> Work to complete: In the copy, keep every record exact and leave out all images.

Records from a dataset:
☆ ☆ ☆ ☆ ☆

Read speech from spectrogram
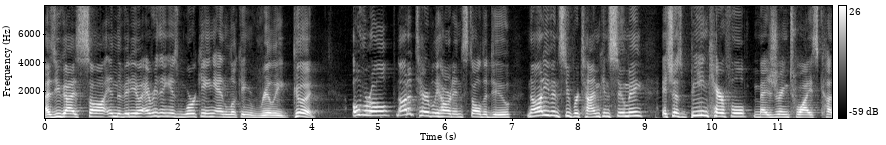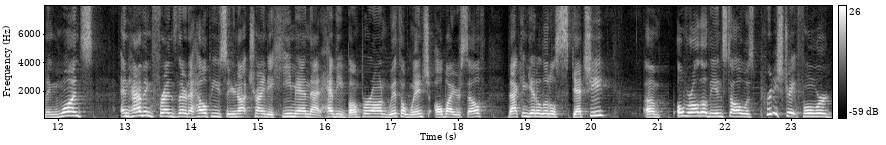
As you guys saw in the video, everything is working and looking really good. Overall, not a terribly hard install to do, not even super time consuming. It's just being careful, measuring twice, cutting once, and having friends there to help you so you're not trying to He-Man that heavy bumper on with a winch all by yourself. That can get a little sketchy. Um, overall though, the install was pretty straightforward,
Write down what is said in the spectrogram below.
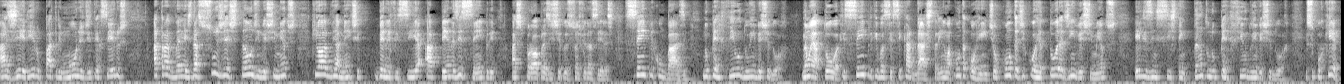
a gerir o patrimônio de terceiros através da sugestão de investimentos que, obviamente, beneficia apenas e sempre as próprias instituições financeiras, sempre com base no perfil do investidor. Não é à toa que sempre que você se cadastra em uma conta corrente ou conta de corretora de investimentos, eles insistem tanto no perfil do investidor. Isso porque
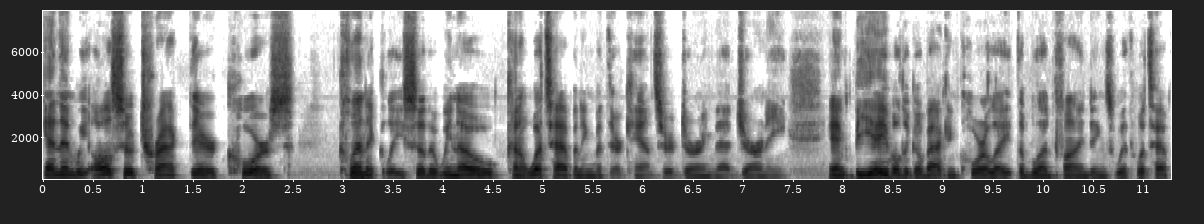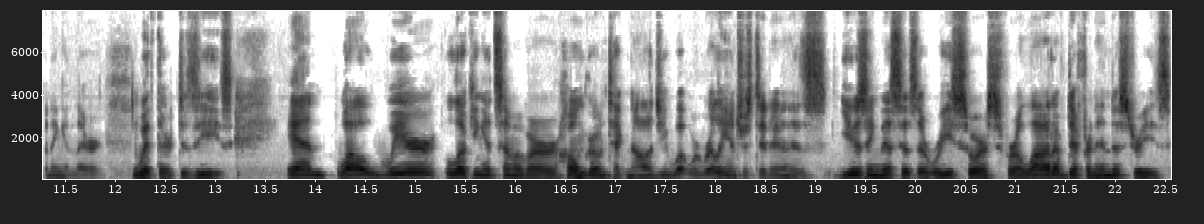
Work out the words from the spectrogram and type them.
And then we also track their course clinically so that we know kind of what's happening with their cancer during that journey and be able to go back and correlate the blood findings with what's happening in their with their disease. And while we're looking at some of our homegrown technology, what we're really interested in is using this as a resource for a lot of different industries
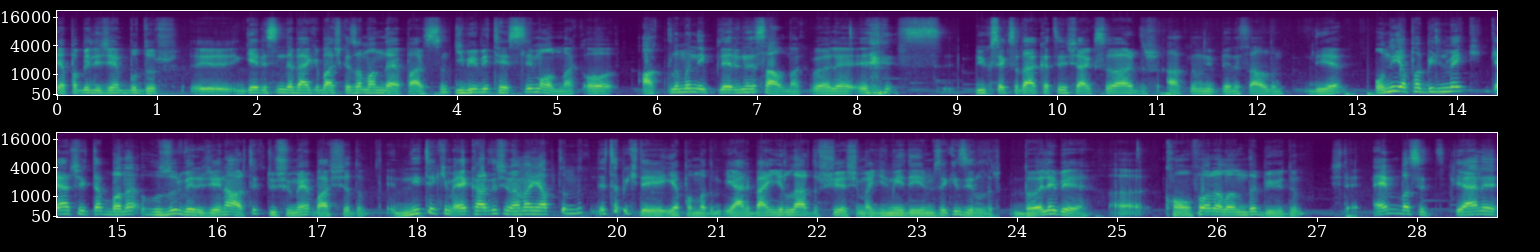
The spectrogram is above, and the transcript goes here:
yapabileceğin budur. E, gerisini de belki başka zaman da yaparsın gibi bir teslim olmak. O aklımın iplerini salmak böyle Yüksek Sadakat'in şarkısı vardır. Aklımın iplerini saldım diye. Onu yapabilmek gerçekten bana huzur vereceğini artık düşünmeye başladım. E, nitekim e kardeşim hemen yaptım mı? E tabii ki de yapamadım. Yani ben yıllardır şu yaşıma 27-28 yıldır böyle bir a, konfor alanında büyüdüm. İşte en basit yani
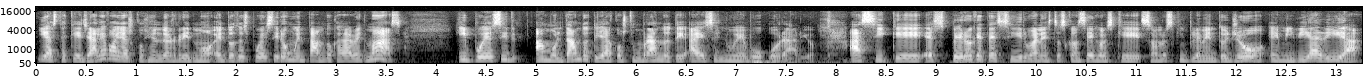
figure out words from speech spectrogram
y hasta que ya le vayas cogiendo el ritmo, entonces puedes ir aumentando cada vez más y puedes ir amoldándote y acostumbrándote a ese nuevo horario. Así que espero que te sirvan estos consejos que son los que implemento yo en mi día a día,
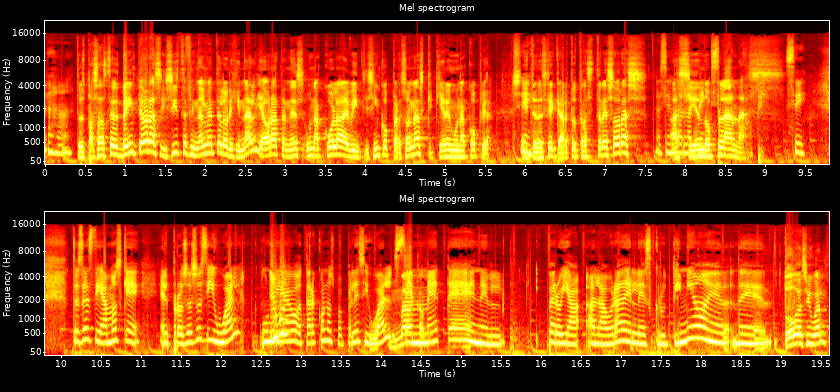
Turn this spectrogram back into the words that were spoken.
Entonces, pasaste 20 horas, hiciste finalmente el original y ahora tenés una cola de 25 personas que quieren una copia. Y tenés que quedarte otras 3 horas haciendo, planas. Sí. Entonces, digamos que el proceso es igual. Uno llega a votar con los papeles igual. se mete en el. Pero ya a la hora del escrutinio de. Todo es igual.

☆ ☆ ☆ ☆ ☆

> Answer area:
Read speech from spectrogram
As you guys saw in the video, everything is working and looking really good. Overall, not a terribly hard install to do, not even super time consuming. It's just being careful, measuring twice, cutting once, and having friends there to help you so you're not trying to He-Man that heavy bumper on with a winch all by yourself. That can get a little sketchy. Um, overall though, the install was pretty straightforward,
Write down what is said in the spectrogram below.
a gerir o patrimônio de terceiros através da sugestão de investimentos que, obviamente, beneficia apenas e sempre as próprias instituições financeiras, sempre com base no perfil do investidor. Não é à toa que sempre que você se cadastra em uma conta corrente ou conta de corretora de investimentos, eles insistem tanto no perfil do investidor. Isso porque
Work out the words from the spectrogram and type them.
And then we also track their course clinically so that we know kind of what's happening with their cancer during that journey and be able to go back and correlate the blood findings with what's happening in their with their disease. And while we're looking at some of our homegrown technology, what we're really interested in is using this as a resource for a lot of different industries
The spectrogram is above, and the transcript goes here:
yapabileceğin budur. E, gerisini de belki başka zaman da yaparsın gibi bir teslim olmak. O aklımın iplerini salmak böyle Yüksek Sadakat'in şarkısı vardır. Aklımın iplerini saldım diye. Onu yapabilmek gerçekten bana huzur vereceğini artık düşünmeye başladım. E, nitekim e kardeşim hemen yaptım mı? E tabii ki de yapamadım. Yani ben yıllardır şu yaşıma 27-28 yıldır böyle bir a, konfor alanında büyüdüm. İşte en basit yani
figure out words from speech spectrogram
y hasta que ya le vayas cogiendo el ritmo, entonces puedes ir aumentando cada vez más y puedes ir amoldándote y acostumbrándote a ese nuevo horario. Así que espero que te sirvan estos consejos que son los que implemento yo en mi día a día,
Turn this spectrogram back into the words that were spoken.
Entonces, pasaste 20 horas, hiciste finalmente el original y ahora tenés una cola de 25 personas que quieren una copia. Y tenés que quedarte otras 3 horas haciendo, planas. Sí. Entonces, digamos que el proceso es igual. Uno llega a votar con los papeles igual. se mete en el. Pero ya a la hora del escrutinio de. Todo es igual.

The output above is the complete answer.